A conserved graft formation process in Norway spruce and Arabidopsis identifies the PAT gene family as central regulators of wound healing

Feng, Ming; Zhang, Ai; Nguyen, Van; Bisht, Anchal; Almqvist, Curt; De Veylder, Lieven; Carlsbecker, Annelie; Melnyk, Charles W.


The widespread use of plant grafting enables eudicots and gymnosperms to join with closely related species and grow as one. Gymnosperms have dominated forests for over 200 million years, and despite their economic and ecological relevance, we know little about how they graft. Here we developed a micrografting method in conifers using young tissues that allowed efficient grafting with closely related species and between distantly related genera. Conifer graft junctions rapidly connected vasculature and differentially expressed thousands of genes including auxin and cell-wall-related genes. By comparing these genes to those induced during Arabidopsis thaliana graft formation, we found a common activation of cambium, cell division, phloem and xylem-related genes. A gene regulatory network analysis in Norway spruce (Picea abies) predicted that PHYTOCHROME A SIGNAL TRANSDUCTION 1 (PAT1) acted as a core regulator of graft healing. This gene was strongly up-regulated during both spruce and Arabidopsis grafting, and Arabidopsis mutants lacking PAT genes failed to attach tissues or successfully graft. Complementing Arabidopsis PAT mutants with the spruce PAT1 homolog rescued tissue attachment and enhanced callus formation. Together, our data show an ability for young tissues to graft with distantly related species and identifies the PAT gene family as conserved regulators of graft healing and tissue regeneration.

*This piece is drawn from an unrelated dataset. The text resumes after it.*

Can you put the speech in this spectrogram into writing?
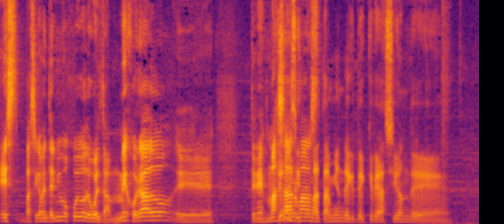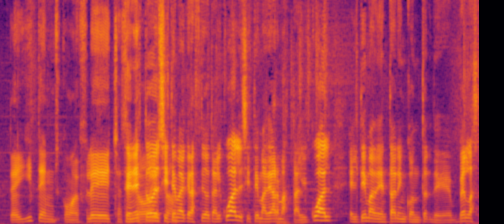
es, básicamente el mismo juego de vuelta, mejorado. Eh, tenés más armas. sistema también de, creación de, de, ítems, como de flechas. Tenés todo, el sistema de crafteo tal cual, el sistema de armas tal cual, el tema de, estar en de ver las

Published in

Nature Plants
2024, Volume: 10, number: 1, pages: 53–65